My sermon this Sunday is titled “I Challenge You!” My challenge for me and for my folks (and you by proxy) is that we allow God to be actively involved in our lives-past, present and future.  I’m using Exodus 33 for my text this Sunday and will be approaching it from two plains: God At a Distant (33:1-6) and God In The Present (33:7-23).  Lots of rich OT history to show God’s distance as a result of sin/choices and God’s presence in the present using the Tabernacle as the backdrop.

A little different sermon for me but one I pray makes a point about God’s desire for us to know His presence in our lives. I’d appreciate your prayers as I close out the year. I’ve also been fighting a cough that wracks my vocal chords and makes them raw. The doctor says all signs are clear. So prayers for my throat and an end to the cough would be more than welcome.

#ChristmasChallenge#Post20

Friday, December 20th, 2019

Have you ever noticed how our view of something is determined by our perspective? What I mean by that is this example. Supposed you are driving a car toward an intersection. It is a 4-way stop and you know that because you have been here so many times. The corn is high and as you slow down you do not see the truck coming to your right. It is going way too fast and has no way of stopping in time. You stop then proceed and find yourself T-boned by the truck. Meanwhile, someone is in a helicopter above and sees the whole thing developing. The intersection. Your stop. The runaway truck. Their perspective gives them a totally different view of the developing disaster.

When Jesus was born the world was not the way God wanted it to be. Nor intended it to be.  The world Jesus entered was one of darkness and ugliness and sin. God knew what was needed. His perspective said, “My Son will come. Live. Die. Raise. All to save you.”

The interesting but sad thing is we think we know better.  Our view is skewed.  The Christmas season should remind us we are messed up and needed a Savior.

We are not the way we ought to be or the way God intended. But God is at work to transform us into becoming the way He wants us to be. The Christmas story is so much more than a baby in a manger.

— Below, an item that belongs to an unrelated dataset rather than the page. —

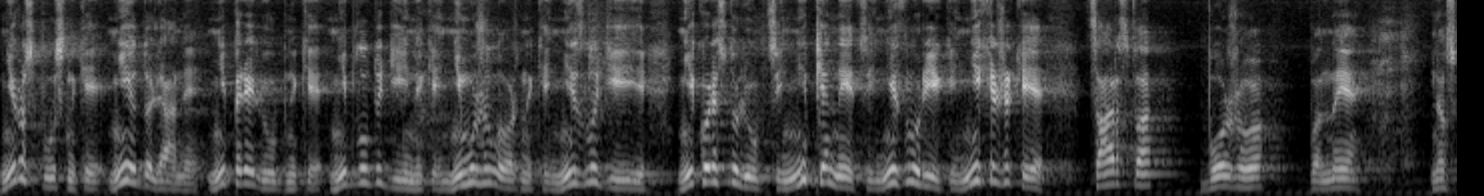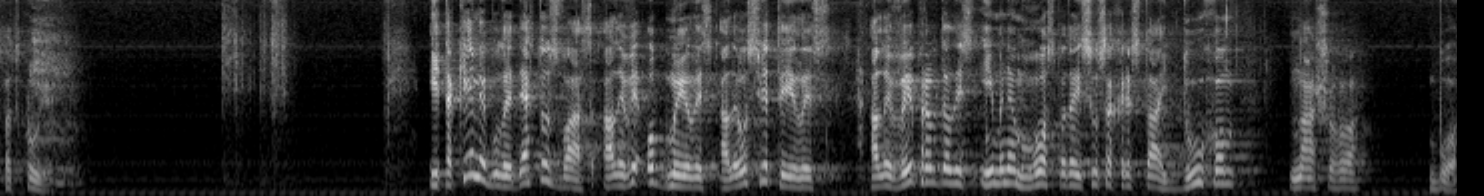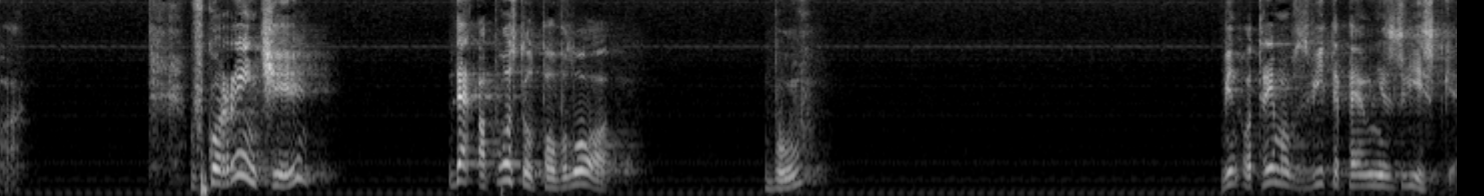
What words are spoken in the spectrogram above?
Ні розпусники, ні одоляни, ні перелюбники, ні блудодійники, ні мужеложники, ні злодії, ні користолюбці, ні п'яниці, ні злоріки, ні хижаки царства Божого вони не успадкують. І такими були дехто з вас, але ви обмились, але освятились, але виправдались іменем Господа Ісуса Христа й Духом нашого Бога. В Коринті, де апостол Павло був, він отримав звідти певні звістки.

It is God’s way of reaching out to us to save us from ourselves and our sin.

“Father, thank you for having a different perspective than us. And because of that perspective we have been ‘reached out to’ in order for us to be transformed. Please do your work in me.”

Make sure you check out my other #ChristmasChallenge bloggers. Diane at Hadarah and Ed at WORD!

#Don’tMiss#Announcement

Saturday, December 7th, 2019

I’m a little bit behind for posting this. Sorry about that. My week was anything but normal. Besides, what is normal anyway? But I guess better late than never.

Depending on circumstances, announcements can be either a curse or a blessing. How many of us can remember the announcements made over the loud speaker at the beginning of every school day.  (Oh you can’t remember that far back? They didn’t have PA systems when you went to school? I’m sorry. 🙂 )  You don’t mind hearing announcements of a special award or a day off from work. But you don’t want to be on a airplane and the captain coming on the speaker saying, “Strap in folks. We are going down.”  Then there is the infamous church announcement time when most don’t hear or it goes over their head. Gender reveal parties are all the rage today as the big announcement is made about the sex of the baby.

Can any announcement be bigger than the proclamation to the shepherds at the fields of Bethlehem? While we have Christmas plays with cute kids dressed up in towels and robes and groans of “Ooooh” and “Aaaah” and “Ain’t he cute!” coming from our mouths, this story is so much bigger than that.

My sermon this Sunday continues the theme for this month of “Don’t Miss Out!”  As you probably can guess, my sermon will be based on the story of the angel’s announcement to the shepherds. While I will be talking about the shepherds, the main idea will be the names Jesus is given: Savior, Christ, and Jesus (Matthew 1).

I’d appreciate your prayers for Sunday. And I thank you ahead of time.